Fenn released nine clues in a poem he wrote in his book The Thrill of the Chase. He claims that all the clues people need are in the poem, and, after four people have died taking risks to find the treasure, he has added that he was an 80-year-old man when he hid the treasure and so wouldn't have taken extreme risks.
Fenn is still alive, and he reads every email that gets sent to him. That's how he knows that hunters have been within a few hundred feet of his treasure. Could you be the one who finally finds it?
Elysian Park Treasure — Los Angeles, California
Elysian Park is one of the largest parks in the Los Angeles area. It's also potentially one of the most treasure-laden parks in the country. The story goes that people in the mid-19th century used to hide their valuables all over the park in an effort to prevent them from being stolen during the Mexican–American war.

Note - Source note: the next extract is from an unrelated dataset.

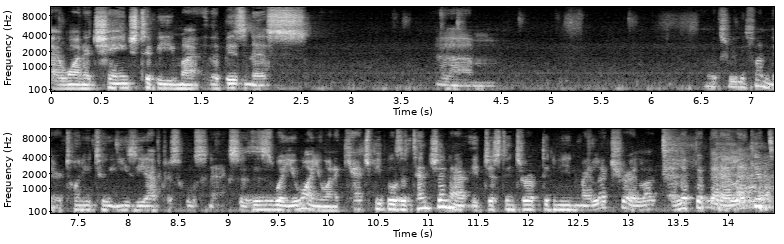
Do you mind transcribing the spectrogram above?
I want to change to be my the business. Um, looks really fun there. 22 easy after school snacks. So this is what you want. You want to catch people's attention. Uh, it just interrupted me in my lecture. I, I looked at that. I like it.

In 1994, two sisters brought a professional treasure hunter, Roy Roush, to the park to help them search. Roush didn't find treasure, but he did find tunnels and enough paraphernalia (e.g. flashlights and rope) to determine that previous treasure hunters may have already found some of the buried treasure.
The park was featured on an episode of Unsolved Mysteries in 1994, and it has been a beacon for treasure hunters to visit ever since. Keep in mind that you need a permit to dig, so if you plan on actually digging for treasure, you'll need to go through the proper legal channels.